There's a lot to remember when you're preparing for kids to go back to school. Do their clothes and shoes still fit? Do they need school supplies or sports gear?
As you're crossing things off your to-do list, there are some healthy back-to-school essentials you should remember.
Check off a checkup
Back-to-school time is a great time for your child's yearly wellness exam, and any sports physicals your child may need for the coming school year.
“An annual wellness exam gives your child's health care provider a chance to check your child's overall health, look for any emerging problems, answer questions and offer advice about staying healthy,” says Joia Henson, APRN-CNP, a pediatric nurse practitioner with Kettering Physician Network Pediatrics at the Springboro Health Center.
In addition, this is the time to make sure that your child's immunizations are up-to-date. Immunizations greatly reduce your child's risk of serious illness, and schools may require kids to be vaccinated before they can attend.
Kids should also have regular hearing, vision and dental checkups—and back-to-school time is a convenient time to get these done.
Good health can help kids miss fewer days of school and do better on schoolwork. In addition to back-to-school physicals, there are more ways to support kids' health and help them succeed in school. Henson suggests you encourage your kids to:
Get enough sleep. Teens need 8 to 10 hours each day, younger kids need 9 to 12 hours, and preschoolers need 10 to 13 hours. Lack of sleep can cause problems with learning, concentration and mood.
Eat breakfast. Studies show that eating breakfast improves students' physical and mental performance.
Keep hands clean. Remind your kids that back-to-school season coincides with flu season, and that handwashing is important to protect their health.
Build a better backpack. Your kids should use all the compartments in their backpacks and pack heavier items closest to the center of their back. Even though it may look cool, a backpack should never be slung over just one shoulder—using both shoulder straps can help prevent strained muscles.
Develop good homework and study habits. Establish a schedule for doing homework. Designate a space at home for studying that is quiet and free of distractions. Make sure the TV and other electronic distractions stay off while your kids are doing homework.

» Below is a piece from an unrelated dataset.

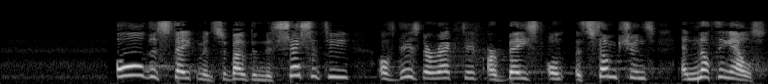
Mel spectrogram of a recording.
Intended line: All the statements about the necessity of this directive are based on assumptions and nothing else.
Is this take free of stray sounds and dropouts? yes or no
yes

Report bullying. Whether bullying takes place at school, on the playground or through a computer or cell phone, it's important that the bad behavior is reported and stopped. Teach your children when and how to ask a trusted adult for help. And do your part by working with school officials to find solutions to any bullying.
Take the next step
To find out more about how you can keep your child healthy and safe this school year, talk to one of our care providers.